Board-Savvy Superintendent

The Cornerstone Relationship Between CEO and Board President

by Dale Kimball

Trust is the cornerstone to the success of any relationship. A key to the building of trust between the superintendent and the board president is ensuring that the board president is never blindsided by a issue or decision in public that might trigger a controversy or create a bigger problem. The board president should never find out about a critical incident from someone in the community. The board president should find out from the superintendent, and the board president then should decide how to best inform the rest of the board.

The superintendent and the board president must have open lines of communication and meet regularly in between formal meetings or board work sessions. A well-informed board president can be the superintendent’s best supporter.

Agenda Setting
One key aspect to building the board president/superintendent relationship is to plan the board meeting agenda together. Each month during the week prior to the board meeting, I meet with the board president to set the agenda for the upcoming meeting. We each suggest items to be placed on the meeting agenda, and we discuss the implications of those items and where they should be placed on the agenda.

Every superintendent needs to remember that the board of education meeting is just that—it is the board’s meeting, not the administration’s. Thus it is the board president who should conduct the meeting. The board president, not the superintendent, ought to be responsible for recognizing citizens and other board members who wish to speak. The superintendent and administration should provide encouragement and support to the board president by supplying information as needed.

During our board meetings, a question is sometimes asked of the board president regarding curriculum or personnel or some other area that only the superintendent or another school administrator can properly answer. In this case, when asked to do so by the board president, we try to help. If the superintendent or another administrator is unable to answer the question fully, we promise to get an answer to the board as soon as possible.

Soon after each board meeting, the superintendent and board president should discuss what transpired. The discussion should consider any follow-up on board actions required of the superintendent and other district staff, as well as an appraisal of the effectiveness of the meeting. Suggestions for improving any of these areas should wait for this “post-game” analysis and never should be raised openly during the meeting itself unless prompted to do so by the board president.

Discussions about problems with board members who are not performing their job in a fitting manner also are appropriately handled by the superintendent and board president. These can be helpful in channeling the board in a positive direction.

If a board member in our district takes a public action that “ambushes” the superintendent, another administrator or the board president during the board meeting with an unexpected matter requiring research, the board president will discuss proper protocol with that board member after the meeting.

The wise superintendent treads lightly when asking the board president to intervene in such an instance. Even if the board president is a superintendent supporter, it is important to remember that board members are elected officials and that today’s board president may not be the leader in the immediate future.

Full Attention
The board president/superintendent partnership must not be wrought at the expense of the superintendent’s relationship with the rest of the board.
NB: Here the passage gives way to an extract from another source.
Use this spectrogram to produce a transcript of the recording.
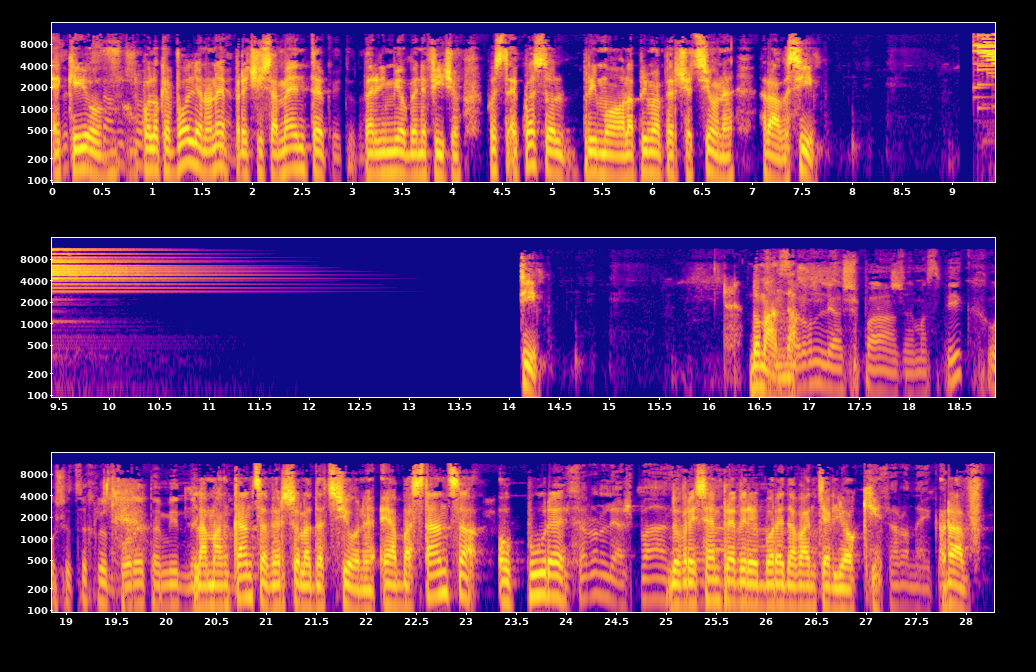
e che io quello che voglio non è precisamente per il mio beneficio. Questo, è questa la prima percezione, Rav? Sì. Sì. Domanda. La mancanza verso la dazione è abbastanza oppure dovrei sempre avere il Bore davanti agli occhi? Rav.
While the relationship with the board president is critical, you must remember that the superintendent serves the whole board.

The superintendent/board president relationship must be seen by the rest of the board as a means for working with the entire board, not as a strategy for excluding them. The best way to work with the entire board is to recognize and treat all members equally. This means all information crucial to running the school district that is shared with one board member should be shared with all board members.

One way to accomplish this is through weekly written information distributed to the school board. I write a Board Update to the board every week. In it I inform the board about areas of interest in the following categories: finance and budget, personnel, curriculum, policy and governance, school law, testing and NCLB, new building construction, school board association business and miscellaneous items.

When the school board and superintendent are out of sync—or worse yet at odds with each other—the importance of a positive superintendent and board president relationship is amplified. When positive board/superintendent relationships are slipping, the whole district suffers and students and staff live with the negative consequences.

Dale Kimball is superintendent of the Pennfield School District, 8587 Pennfield Road, Battle Creek, MI 49017. E-mail: The author acknowledges the help of Michael Jazzar, an assistant professor of educational leadership at University of North Carolina at Charlotte.